All this conversation, of course, had been conducted with the greatest secrecy lest the resident alienists accuse the father and the physician of encouraging a madman in his delusions. Unaided, too, Dr. Willett and Mr. Ward picked up the stricken youth and placed him on the couch. In reviving, the patient mumbled many times of some word which he must get to Orne and Hutchinson at once; so when his consciousness seemed fully back the doctor told him that of those strange creatures at least one was his bitter enemy, and had given Dr. Allen advice for his assassination. This revelation produced no visible effect, and before it was made the visitors could see that their host had already the look of a hunted man.
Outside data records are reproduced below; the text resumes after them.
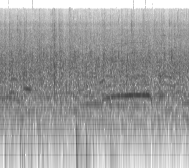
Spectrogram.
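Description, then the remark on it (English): An audience claps and applauds in praise in a dense, steady wash of many hands that stays loud for the whole stretch, with a faint sustained tone and scattered voices underneath. “Oh, clap your hands and give him praise all over this place.”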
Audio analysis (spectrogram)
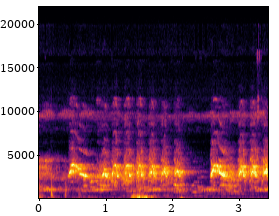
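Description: Pet birds that were set free but have come back call in bursts of bright, sharp squawks and chirps. Two busy stretches are split by a short lull, and the birds sound fairly close with no talking.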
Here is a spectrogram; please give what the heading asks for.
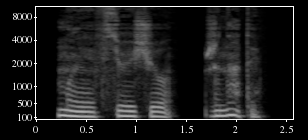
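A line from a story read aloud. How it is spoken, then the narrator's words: Quiet reply. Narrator (Russian): тихо ответила Марин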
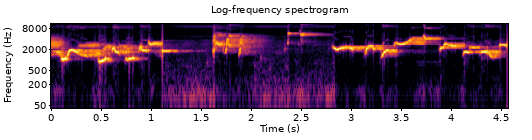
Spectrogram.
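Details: Bright kretekan song from a White-rumped shama, aimed at provoking rival shamas into song: quick warbled notes, a sudden high burst, near-silence with soft low noise for over a second, then a run of rising and falling whistles.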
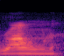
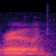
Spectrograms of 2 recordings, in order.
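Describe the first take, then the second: First: The vowel sounds like 'oh'. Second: The vowel sounds like 'oo'. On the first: The speaker calls it wrong. "not roan. Why did I say it like that?" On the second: The speaker calls it right. "Rune, not roan"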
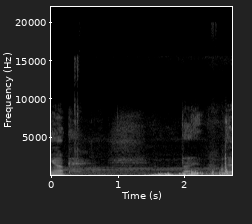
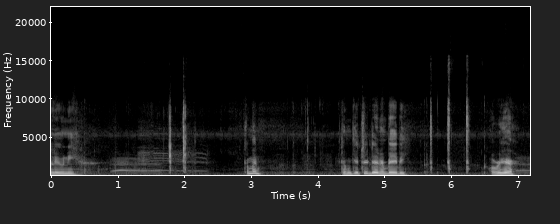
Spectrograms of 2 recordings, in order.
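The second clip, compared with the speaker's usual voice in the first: calling a dog; 4 semitones higher, much faster than usual. Real, not acted.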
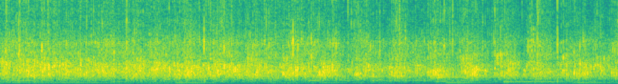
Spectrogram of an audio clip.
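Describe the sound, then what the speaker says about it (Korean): Wedding guests applauding the bride and groom in a Seoul reception hall, sustained even clapping filling the room while sustained musical tones play underneath. "자, 그럼 신랑 신부 인사 여러분 박수로 함께 해주시기 바랍니다."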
After that he would converse no more, so Willett and the father departed presently; leaving behind a caution against the bearded Allen, to which the youth only replied that this individual was very safely taken care of, and could do no one any harm even if he wished. This was said with an almost evil chuckle very painful to hear. They did not worry about any communications Charles might indite to that monstrous pair in Europe, since they knew that the hospital authorities seized all outgoing mail for censorship and would pass no wild or outré-looking missive.
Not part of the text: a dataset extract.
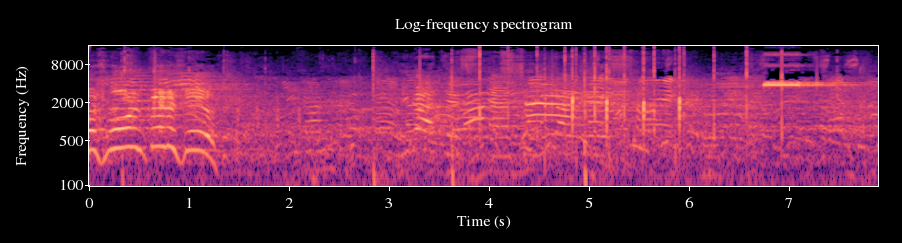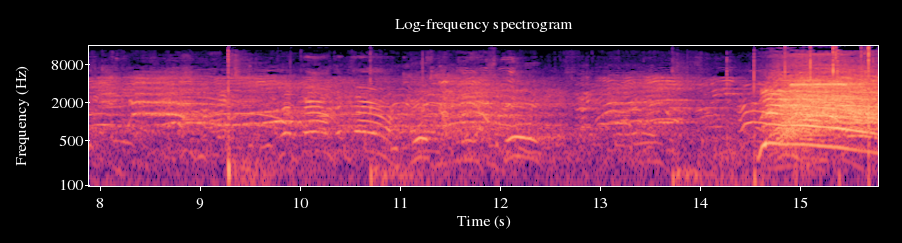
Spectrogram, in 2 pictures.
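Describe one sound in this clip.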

There is, however, a curious sequel to the matter of Orne and Hutchinson, if such indeed the exiled wizards were. Moved by some vague presentiment amidst the horrors of that period, Willett arranged with an international press-cutting bureau for accounts of notable current crimes and accidents in Prague and in eastern Transylvania; and after six months believed that he had found two very significant things amongst the multifarious items he received and had translated. One was the total wrecking of a house by night in the oldest quarter of Prague, and the disappearance of the evil old man called Josef Nadek, who had dwelt in it alone ever since anyone could remember. The other was a titan explosion in the Transylvanian mountains east of Rakus, and the utter extirpation with all its inmates of the ill-regarded Castle Ferenczy, whose master was so badly spoken of by peasants and soldiery alike that he would shortly have been summoned to Bucharest for serious questioning had not this incident cut off a career already so long as to antedate all common memory. Willett maintains that the hand which wrote those minuscules was able to wield stronger weapons as well; and that while Curwen was left to him to dispose of, the writer felt able to find and deal with Orne and Hutchinson itself. Of what their fate may have been the doctor strives sedulously not to think.